The required result is a copy of each line below in which "from" appears.

——

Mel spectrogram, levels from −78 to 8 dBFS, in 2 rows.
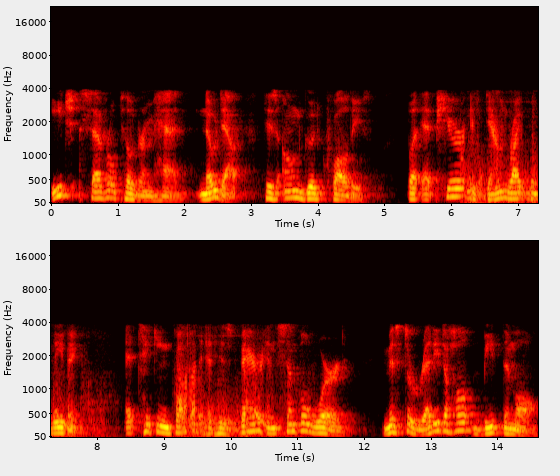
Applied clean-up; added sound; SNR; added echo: neural separator model SepFormer DNS4.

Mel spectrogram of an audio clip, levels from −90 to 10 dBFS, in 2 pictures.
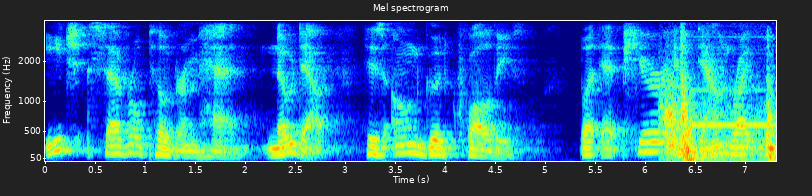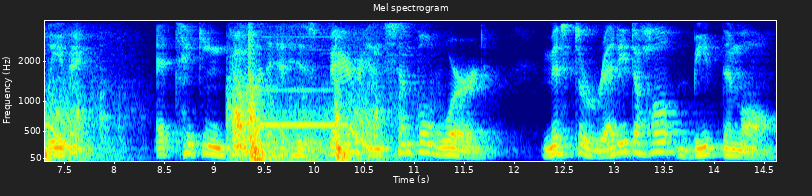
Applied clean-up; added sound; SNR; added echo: none; Printer; -4 dB; reverberation time 0.6 s.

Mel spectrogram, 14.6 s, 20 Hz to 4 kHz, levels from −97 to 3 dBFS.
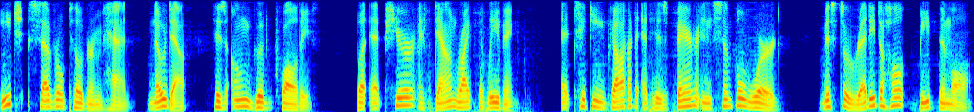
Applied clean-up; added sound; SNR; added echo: neural separator model SepFormer WHAMR!.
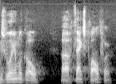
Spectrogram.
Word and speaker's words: Legault: My name is William Legault. Thanks, Paul, for pronouncing it correctly.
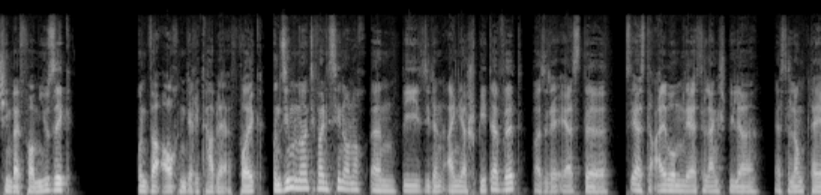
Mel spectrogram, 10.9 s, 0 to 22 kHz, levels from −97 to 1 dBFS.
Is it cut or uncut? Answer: cut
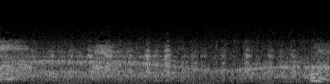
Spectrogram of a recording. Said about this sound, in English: It was a panting but triumphant dog who lay 5 minutes later at his master's feet,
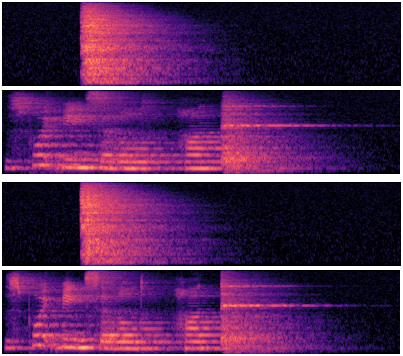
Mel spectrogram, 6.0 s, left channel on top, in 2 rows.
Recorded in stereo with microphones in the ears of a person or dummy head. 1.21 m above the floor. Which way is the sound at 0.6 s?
25° right (ahead or behind).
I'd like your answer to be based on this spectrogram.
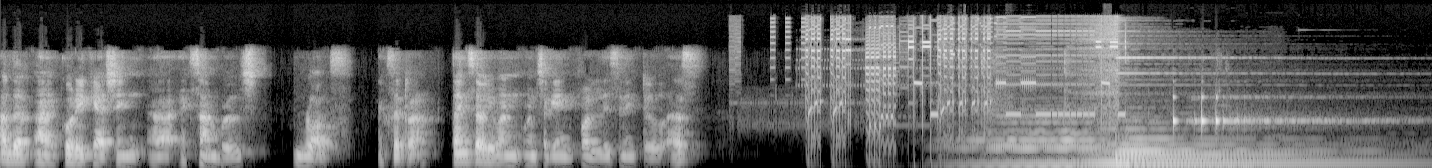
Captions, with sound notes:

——

TASK ANSWER:
Mel spectrogram, levels from −78 to 8 dBFS, in 2 rows.
Mel spectrogram of an audio clip, levels from −90 to 10 dBFS, in 2 pictures.
Mel spectrogram, 14.6 s, 20 Hz to 4 kHz, levels from −97 to 3 dBFS.
Mel spectrogram, 10.9 s, 0 to 22 kHz, levels from −97 to 1 dBFS.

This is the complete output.